Stored data entries
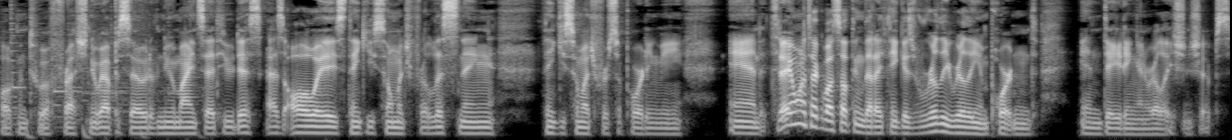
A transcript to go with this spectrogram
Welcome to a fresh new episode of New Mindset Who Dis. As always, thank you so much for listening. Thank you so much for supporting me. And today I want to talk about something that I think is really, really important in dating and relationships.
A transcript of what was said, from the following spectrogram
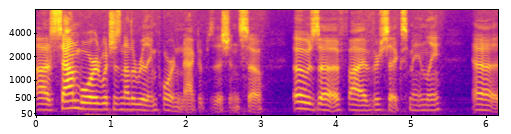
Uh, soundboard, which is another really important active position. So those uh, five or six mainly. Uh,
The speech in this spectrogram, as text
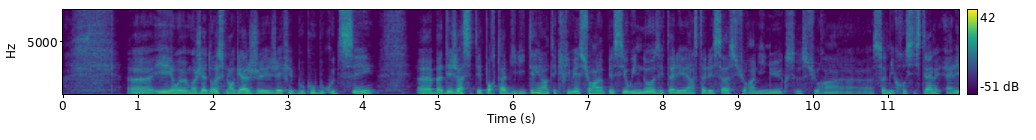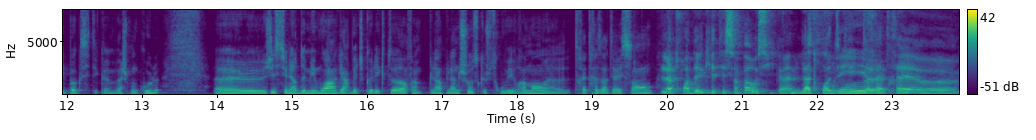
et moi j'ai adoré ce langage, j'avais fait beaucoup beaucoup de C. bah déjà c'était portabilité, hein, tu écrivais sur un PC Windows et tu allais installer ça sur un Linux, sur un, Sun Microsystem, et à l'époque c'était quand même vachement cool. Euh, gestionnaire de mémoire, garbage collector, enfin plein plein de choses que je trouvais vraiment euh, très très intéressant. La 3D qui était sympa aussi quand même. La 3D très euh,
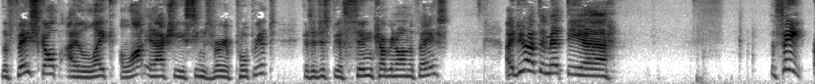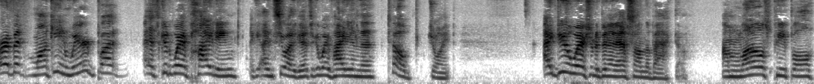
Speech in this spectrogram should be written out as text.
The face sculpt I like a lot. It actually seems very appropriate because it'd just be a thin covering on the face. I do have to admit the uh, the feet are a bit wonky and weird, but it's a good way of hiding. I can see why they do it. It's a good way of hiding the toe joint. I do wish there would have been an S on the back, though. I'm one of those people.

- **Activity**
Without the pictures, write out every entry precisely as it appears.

- **Solution below**
A transcript to go with this spectrogram
Welcome to a fresh new episode of New Mindset Who Dis. As always, thank you so much for listening. Thank you so much for supporting me. And today I want to talk about something that I think is really, really important in dating and relationships.
A transcript of what was said, from the following spectrogram
Uh, soundboard, which is another really important active position. So those uh, five or six mainly. Uh,
The speech in this spectrogram, as text
et moi j'ai adoré ce langage, j'avais fait beaucoup beaucoup de C. bah déjà c'était portabilité, hein, tu écrivais sur un PC Windows et tu allais installer ça sur un Linux, sur un, Sun Microsystem, et à l'époque c'était quand même vachement cool. Euh, gestionnaire de mémoire, garbage collector, enfin plein plein de choses que je trouvais vraiment euh, très très intéressant. La 3D qui était sympa aussi quand même. La 3D très euh,
Speech in this spectrogram should be written out as text.
The face sculpt I like a lot. It actually seems very appropriate because it'd just be a thin covering on the face. I do have to admit the uh, the feet are a bit wonky and weird, but it's a good way of hiding. I can see why they do it. It's a good way of hiding the toe joint. I do wish there would have been an S on the back, though. I'm one of those people.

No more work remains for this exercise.